In analyzing any of August Wilson's works, one should get down to basics -- those commonalities that recur in play after play. 

First, there's the richness of the vernacular -- that folksy, funny, sagaciously idiomatic dialogue. Then there's the resilience of the characters, embattled survivors scrapping for a foothold in the American dream. Lastly, most profoundly, is the relinquishment of dreams, the characters' dawning realization that their struggles and most ardent aspirations are doomed --  by circumstance, by societal strictures or by simple human frailty. 

Those three ingredients are manifest throughout the Pittsburgh Cycle -- the series of 10  plays, mostly set in Pittsburgh's Hill District, that traces the lives and fortunes of various African American characters throughout the 20th century, decade by decade. One would be hard-pressed to single out the best of the cycle. Certainly, “Jitney,” Wilson's first drama, written when he still fancied himself more poet than playwright, is at the very top of the list. 

Director Ron OJ Parson's near-optimum current staging at South Coast Repertory unearths the rich humor, mingled with nearly unbearable poignance, that is also typical of Wilson's work. 

"Jitney," set in 1977, takes place in a run-down jitney office on the Hill, a milieu perfectly evoked in Shaun Motley's evocatively mildewed set, replete with big, fly-specked windows that look as if they haven't been washed since the 1950s. 

This is very much a man's preserve, ruled over by Becker (Charlie Robinson), whose employees, clad in Dana Rebecca Woods' hilariously hideous period costumes, include Becker's staunch second-in-command, Doub (James A. Watson Jr.); humorous meddler Turnbo (Ellis E. Williams); shambling alcoholic Fielding (David McKnight); and Youngblood (Larry Bates), a Vietnam vet whose efforts to surprise his girlfriend, Rena (Kristy Johnson), with a house in the suburbs have sadly backfired. Then there's Philmore (Gregg Daniel), a hotel worker who frequently requires a cab after his latest bender, and numbers runner Shealy (Rolanda Boyce), who uses the jitney office as his de facto headquarters. 

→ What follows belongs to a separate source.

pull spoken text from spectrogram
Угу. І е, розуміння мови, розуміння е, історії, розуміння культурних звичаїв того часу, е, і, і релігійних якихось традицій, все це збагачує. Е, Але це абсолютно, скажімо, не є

It's a bickering, boisterous group, very much an extended family, with Becker as the sternly benevolent paterfamilias. But a planned urban-renewal project may soon deprive the men of their livelihoods. And the release from prison of Becker's son, Booster (Montae Russell), once a science whiz with a full college scholarship who wound up serving 20 years for murder, reopens a Pandora's box of pain for Becker, not one to forgive or forget. 

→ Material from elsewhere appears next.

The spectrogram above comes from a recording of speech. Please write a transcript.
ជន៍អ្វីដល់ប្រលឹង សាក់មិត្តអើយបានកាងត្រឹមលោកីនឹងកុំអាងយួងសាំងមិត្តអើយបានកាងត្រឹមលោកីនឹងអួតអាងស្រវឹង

In a contemporary context of helicopter parents and tiger mothers, Becker's outright rejection of his penitent son may seem cruelly draconian, but his unbending rectitude and rage are also oddly heroic. A towering presence, Robinson gives only the occasional glimpse of the terrible effort it takes to maintain his stoical facade. It's a magnificent performance, well balanced by his fellow cast members, especially the wonderful Williams, whose deceptively uproarious character takes a sudden turn, and McKnight, whose boozy, dapper dreamer seems destined for a sad end. 

Oddly stiff early on, Russell compensates for that deficit with the raw emotionalism of his subsequent scenes. And as Rena, Johnson's bandbox, Barbie-perfect appearance seems bizarrely misplaced here. She requires rumpling, and the sooner the better. 

The run will move to the Pasadena Playhouse after closing in Costa Mesa. 

Jitney,” South Coast Repertory’s Segerstrom Stage, 655 Town Center Drive, Costa Mesa.  7:30 p.m. Tuesdays-Wednesdays, 8 p.m. Thursdays-Fridays, 2:30 and 8 p.m. Saturdays; 2:30 and 7:30 p.m. Sundays.  Ends June 10.  $20-$68.  (714) 708-5555.  Running time: 2 hours, 30 minutes. 

June 21 through July 15 at the Pasadena Playhouse, 39 S. El Molino Ave., Pasadena.  8 p.m. Tuesdays-Fridays; 4 and 8 p.m. Saturdays, 2 and 7 p.m. Sundays.  $19-$100.  (626) 356-7529.